We were college sweethearts, among the first of our friends to get married.
I was just 5 days from 22. He was 24. They say youth is a predictor of divorce, of marriages doomed to fail, but I say the success of marriage has nothing to do with youth and everything to do with faith.
Because today, as we mark 15 years of marriage, it’s not been so much about romantic wedded bliss as it’s been about living out our marriage vows day after day. To have and to hold, to love and to cherish, for better for worse, for richer for poorer, in sickness and in health, from this day forward, till death do us part.
15 years of to have and to hold means an arm’s around me as I lie awake worrying in the middle of silent night darkness, long embraces after exhausting and pain-filled days, hands squeezed together hard in labor and delivery rooms where the fruit of love becomes real life x3. It means you promise to lead the way, support through change, and assure “I’d love that for you and our family” when God-sized dreams are uttered in quiet moments of speaking truth.
15 years of to love and to cherish means a kiss every morning before work, no matter what. It’s dancing in the hallway when make-up runs and nipples sting from a blocked duct and a toddler dancing to the iPhone in our bed at 7 a.m. It’s committing to change for the sake of the union, making me feel like I’m the one for you, trusting through trials, and believing, really believing till death do us part is possible.
15 years of for better for worse means Mexico and Hawaii and the Caribbean and five vacations to Disney only to realize it’s been six years since we’ve had more than 24 hours alone, just the two of us. 15 years means 15 Christmases, 15 Easters, 15 birthdays, and 15 anniversaries. 15 years of opinions divided, families split, friends divorced, grandmas and grandpas passed away, and letting go of our time to give them more time.
15 years of for richer or for poorer means beautiful dresses for birthdays, apartments and houses, gazebos and decks, once-in-a-lifetime orange carpet experiences, and jobs that provide. Christmas parties with wine and cheese turn to mac and cheese with hot dogs, piled up medical bills after baby’s born, income that’s less because I’m staying home more, and decisions to live with a little less because we’re giving more.
15 years of in sickness and in health means loving and encouraging when the scale says + 5, +10, +15, waking in the middle of the night to puke-filled beds, cleaning up other kids’ puke at birthday parties, and patience when an 8:30 bedtime means it’s been a hard day at work. It’s a treadmill in the basement for you and seven years of gym membership for me, pizza rolls and potato chips, asparagus and grilled chicken, just two Oreos left in the bag and fruit for dessert tonight. It means you watch the kids while I get away for a moment because I can’t do this anymore.

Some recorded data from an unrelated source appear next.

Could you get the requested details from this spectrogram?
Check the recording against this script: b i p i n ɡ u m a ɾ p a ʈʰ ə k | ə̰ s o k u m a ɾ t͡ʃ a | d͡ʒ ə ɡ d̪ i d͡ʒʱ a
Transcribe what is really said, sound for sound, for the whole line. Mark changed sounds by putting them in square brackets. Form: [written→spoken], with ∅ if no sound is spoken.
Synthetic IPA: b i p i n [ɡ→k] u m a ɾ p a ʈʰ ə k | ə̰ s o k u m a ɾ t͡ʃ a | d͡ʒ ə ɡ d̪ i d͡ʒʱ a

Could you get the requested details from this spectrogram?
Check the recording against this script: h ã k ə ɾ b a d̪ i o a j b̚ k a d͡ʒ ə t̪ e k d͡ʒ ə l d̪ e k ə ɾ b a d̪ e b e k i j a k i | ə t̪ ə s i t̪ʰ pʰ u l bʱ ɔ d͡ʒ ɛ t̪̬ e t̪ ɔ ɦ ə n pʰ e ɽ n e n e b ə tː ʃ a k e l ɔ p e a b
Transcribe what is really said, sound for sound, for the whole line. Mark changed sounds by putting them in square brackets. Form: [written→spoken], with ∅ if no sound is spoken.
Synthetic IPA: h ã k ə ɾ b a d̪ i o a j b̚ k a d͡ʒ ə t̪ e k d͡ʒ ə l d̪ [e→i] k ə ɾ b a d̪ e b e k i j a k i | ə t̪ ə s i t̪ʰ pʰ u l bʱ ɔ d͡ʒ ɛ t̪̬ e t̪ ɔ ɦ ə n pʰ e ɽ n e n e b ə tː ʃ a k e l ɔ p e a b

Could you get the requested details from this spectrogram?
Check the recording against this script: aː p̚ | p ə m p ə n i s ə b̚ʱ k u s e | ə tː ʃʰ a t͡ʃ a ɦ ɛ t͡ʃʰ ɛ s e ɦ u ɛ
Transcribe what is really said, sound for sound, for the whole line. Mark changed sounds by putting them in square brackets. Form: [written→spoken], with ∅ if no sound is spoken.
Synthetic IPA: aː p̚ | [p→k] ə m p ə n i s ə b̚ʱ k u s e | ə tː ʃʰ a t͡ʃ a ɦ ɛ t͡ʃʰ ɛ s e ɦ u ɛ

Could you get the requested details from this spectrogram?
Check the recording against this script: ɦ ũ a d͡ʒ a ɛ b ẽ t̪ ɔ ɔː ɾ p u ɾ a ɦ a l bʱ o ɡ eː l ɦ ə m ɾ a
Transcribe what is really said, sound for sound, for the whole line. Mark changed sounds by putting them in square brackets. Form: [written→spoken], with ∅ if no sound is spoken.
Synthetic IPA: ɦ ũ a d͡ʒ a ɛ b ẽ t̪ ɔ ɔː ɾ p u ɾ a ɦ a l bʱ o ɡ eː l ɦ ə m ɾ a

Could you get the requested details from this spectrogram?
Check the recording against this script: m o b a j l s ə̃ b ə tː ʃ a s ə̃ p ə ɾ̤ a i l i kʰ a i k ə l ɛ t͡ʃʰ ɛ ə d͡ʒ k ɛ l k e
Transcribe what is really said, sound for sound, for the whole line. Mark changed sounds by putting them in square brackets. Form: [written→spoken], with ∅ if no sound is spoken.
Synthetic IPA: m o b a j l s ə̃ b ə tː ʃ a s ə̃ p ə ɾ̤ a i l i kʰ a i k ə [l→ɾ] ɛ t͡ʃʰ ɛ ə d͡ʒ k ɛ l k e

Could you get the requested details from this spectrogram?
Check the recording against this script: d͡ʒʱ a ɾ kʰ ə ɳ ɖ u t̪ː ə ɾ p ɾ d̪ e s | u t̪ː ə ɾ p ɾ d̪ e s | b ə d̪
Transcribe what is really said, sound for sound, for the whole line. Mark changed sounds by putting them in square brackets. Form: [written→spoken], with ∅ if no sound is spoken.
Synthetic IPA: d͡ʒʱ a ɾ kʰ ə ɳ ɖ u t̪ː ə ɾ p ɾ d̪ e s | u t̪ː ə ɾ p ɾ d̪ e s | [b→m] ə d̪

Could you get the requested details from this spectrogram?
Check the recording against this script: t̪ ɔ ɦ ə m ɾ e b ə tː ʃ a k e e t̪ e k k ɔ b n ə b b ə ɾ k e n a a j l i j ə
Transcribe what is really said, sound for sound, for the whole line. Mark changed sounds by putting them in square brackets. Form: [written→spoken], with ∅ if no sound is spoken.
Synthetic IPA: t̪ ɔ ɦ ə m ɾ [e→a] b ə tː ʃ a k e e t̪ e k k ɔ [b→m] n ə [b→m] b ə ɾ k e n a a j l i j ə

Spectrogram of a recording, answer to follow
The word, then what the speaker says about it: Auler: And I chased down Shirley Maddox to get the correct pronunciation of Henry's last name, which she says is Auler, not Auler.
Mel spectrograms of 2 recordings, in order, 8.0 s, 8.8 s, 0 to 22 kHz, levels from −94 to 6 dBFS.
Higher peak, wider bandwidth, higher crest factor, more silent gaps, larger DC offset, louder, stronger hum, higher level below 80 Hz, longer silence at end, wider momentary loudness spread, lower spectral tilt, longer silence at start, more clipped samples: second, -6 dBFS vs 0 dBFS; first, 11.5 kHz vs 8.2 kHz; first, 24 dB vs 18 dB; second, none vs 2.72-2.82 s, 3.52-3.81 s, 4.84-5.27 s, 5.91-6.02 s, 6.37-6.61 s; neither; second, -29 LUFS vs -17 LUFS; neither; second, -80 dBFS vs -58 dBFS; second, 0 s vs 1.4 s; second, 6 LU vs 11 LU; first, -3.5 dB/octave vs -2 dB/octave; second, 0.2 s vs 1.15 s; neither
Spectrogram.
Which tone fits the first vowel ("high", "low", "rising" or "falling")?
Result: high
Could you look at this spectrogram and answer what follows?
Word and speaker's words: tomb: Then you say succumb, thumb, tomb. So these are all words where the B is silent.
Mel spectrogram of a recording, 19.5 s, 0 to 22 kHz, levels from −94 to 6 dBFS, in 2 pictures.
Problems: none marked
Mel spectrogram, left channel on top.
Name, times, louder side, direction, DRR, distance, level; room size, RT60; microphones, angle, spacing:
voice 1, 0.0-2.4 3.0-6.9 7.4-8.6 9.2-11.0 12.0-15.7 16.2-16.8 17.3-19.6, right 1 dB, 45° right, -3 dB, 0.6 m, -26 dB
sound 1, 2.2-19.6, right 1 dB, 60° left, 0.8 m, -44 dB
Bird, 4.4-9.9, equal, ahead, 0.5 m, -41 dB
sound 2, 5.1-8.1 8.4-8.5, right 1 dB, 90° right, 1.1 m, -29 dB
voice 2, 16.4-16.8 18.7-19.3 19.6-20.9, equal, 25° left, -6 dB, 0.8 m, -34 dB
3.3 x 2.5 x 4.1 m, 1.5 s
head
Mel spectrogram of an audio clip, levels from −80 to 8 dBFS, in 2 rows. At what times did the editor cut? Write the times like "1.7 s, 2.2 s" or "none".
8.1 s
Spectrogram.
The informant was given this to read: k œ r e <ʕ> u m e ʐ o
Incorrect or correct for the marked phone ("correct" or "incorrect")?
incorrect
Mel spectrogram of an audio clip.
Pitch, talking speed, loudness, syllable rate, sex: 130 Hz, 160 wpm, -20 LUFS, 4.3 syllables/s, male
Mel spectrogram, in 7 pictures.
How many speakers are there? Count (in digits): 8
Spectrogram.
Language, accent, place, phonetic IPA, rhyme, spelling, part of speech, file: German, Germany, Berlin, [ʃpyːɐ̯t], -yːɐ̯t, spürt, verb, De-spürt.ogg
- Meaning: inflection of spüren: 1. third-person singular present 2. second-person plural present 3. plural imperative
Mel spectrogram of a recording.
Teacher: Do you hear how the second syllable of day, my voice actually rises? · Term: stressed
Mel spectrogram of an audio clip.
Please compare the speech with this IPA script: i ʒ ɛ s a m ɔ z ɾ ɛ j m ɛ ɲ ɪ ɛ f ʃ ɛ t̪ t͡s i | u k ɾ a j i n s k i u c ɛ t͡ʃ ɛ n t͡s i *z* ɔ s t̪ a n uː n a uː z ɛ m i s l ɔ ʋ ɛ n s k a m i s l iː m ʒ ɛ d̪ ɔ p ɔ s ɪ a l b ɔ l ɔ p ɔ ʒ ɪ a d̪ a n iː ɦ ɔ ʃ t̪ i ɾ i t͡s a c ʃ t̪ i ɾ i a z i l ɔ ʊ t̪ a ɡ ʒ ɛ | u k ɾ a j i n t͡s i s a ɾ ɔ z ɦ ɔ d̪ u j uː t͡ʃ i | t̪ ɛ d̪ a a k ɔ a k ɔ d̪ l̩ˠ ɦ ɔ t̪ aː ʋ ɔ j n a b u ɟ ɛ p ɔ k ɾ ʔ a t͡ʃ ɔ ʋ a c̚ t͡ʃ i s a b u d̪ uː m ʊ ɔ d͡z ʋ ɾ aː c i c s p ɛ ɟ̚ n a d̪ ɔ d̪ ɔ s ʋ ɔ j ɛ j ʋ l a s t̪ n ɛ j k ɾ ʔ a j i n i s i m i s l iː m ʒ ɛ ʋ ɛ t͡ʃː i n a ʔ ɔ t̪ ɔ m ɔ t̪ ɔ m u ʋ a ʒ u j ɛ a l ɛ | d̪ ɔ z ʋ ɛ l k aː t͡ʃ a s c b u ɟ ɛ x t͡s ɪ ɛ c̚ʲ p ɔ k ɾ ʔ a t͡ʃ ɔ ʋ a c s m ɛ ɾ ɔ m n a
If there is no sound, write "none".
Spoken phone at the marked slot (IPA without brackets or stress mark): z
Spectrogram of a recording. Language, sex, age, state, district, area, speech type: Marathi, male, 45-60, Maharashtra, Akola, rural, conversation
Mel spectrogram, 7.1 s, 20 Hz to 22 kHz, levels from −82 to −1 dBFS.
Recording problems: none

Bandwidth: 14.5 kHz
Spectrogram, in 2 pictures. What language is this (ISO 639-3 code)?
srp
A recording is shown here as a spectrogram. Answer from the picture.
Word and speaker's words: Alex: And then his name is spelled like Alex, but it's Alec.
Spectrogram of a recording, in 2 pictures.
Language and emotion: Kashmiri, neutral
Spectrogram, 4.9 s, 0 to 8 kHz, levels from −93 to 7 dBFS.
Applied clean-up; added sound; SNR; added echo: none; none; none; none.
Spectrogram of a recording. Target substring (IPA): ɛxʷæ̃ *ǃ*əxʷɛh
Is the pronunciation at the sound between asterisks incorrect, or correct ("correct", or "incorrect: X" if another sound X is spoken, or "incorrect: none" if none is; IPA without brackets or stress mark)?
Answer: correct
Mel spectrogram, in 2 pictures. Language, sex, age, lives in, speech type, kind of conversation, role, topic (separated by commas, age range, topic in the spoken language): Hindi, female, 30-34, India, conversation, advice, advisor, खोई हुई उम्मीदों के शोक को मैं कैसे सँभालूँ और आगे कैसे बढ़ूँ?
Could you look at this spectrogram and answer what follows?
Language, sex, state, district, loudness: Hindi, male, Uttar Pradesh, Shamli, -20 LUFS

15 years of from this day forward, till death do us part means we refuse to be another statistic. We’re committed, day after day, to making this work. It means we keep our eyes on the prize, which is, God willing, wrinkled hands held with wedding bands thinned, failing eyes fixed, and “I love you” uttered quietly but assuredly while one of us passes from this life to the next. And once we’ve both passed, from this day forward means our children and grandchildren live in peace, assured beyond all doubt that we’re dancing together in heaven.
Yes. That’s what 15 years looks like, that’s what 15 years believes, that’s what 15 years hopes.
Happy 15th Anniversary to my loving husband, Seth.
If I speak in the tongues of men or of angels, but do not have love, I am only a resounding gong or a clanging cymbal. If I have the gift of prophecy and can fathom all mysteries and all knowledge, and if I have a faith that can move mountains, but do not have love, I am nothing. If I give all I possess to the poor and give over my body to hardship that I may boast, but do not have love, I gain nothing. Love is patient, love is kind. It does not envy, it does not boast, it is not proud. It does not dishonor others, it is not self-seeking, it is not easily angered, it keeps no record of wrongs. Love does not delight in evil but rejoices with the truth. It always protects, always trusts, always hopes, always perseveres. Love never fails. But where there are prophecies, they will cease; where there are tongues,they will be stilled; where there is knowledge, it will pass away. For we know in part and we prophesy in part, but when completeness comes, what is in part disappears. When I was a child, I talked like a child, I thought like a child, I reasoned like a child. When I became a man, I put the ways of childhood behind me. For now we see only a reflection as in a mirror; then we shall see face to face. Now I know in part; then I shall know fully, even as I am fully known. And now these three remain: faith, hope and love. But the greatest of these is love. 1 Corinthians 13:1-13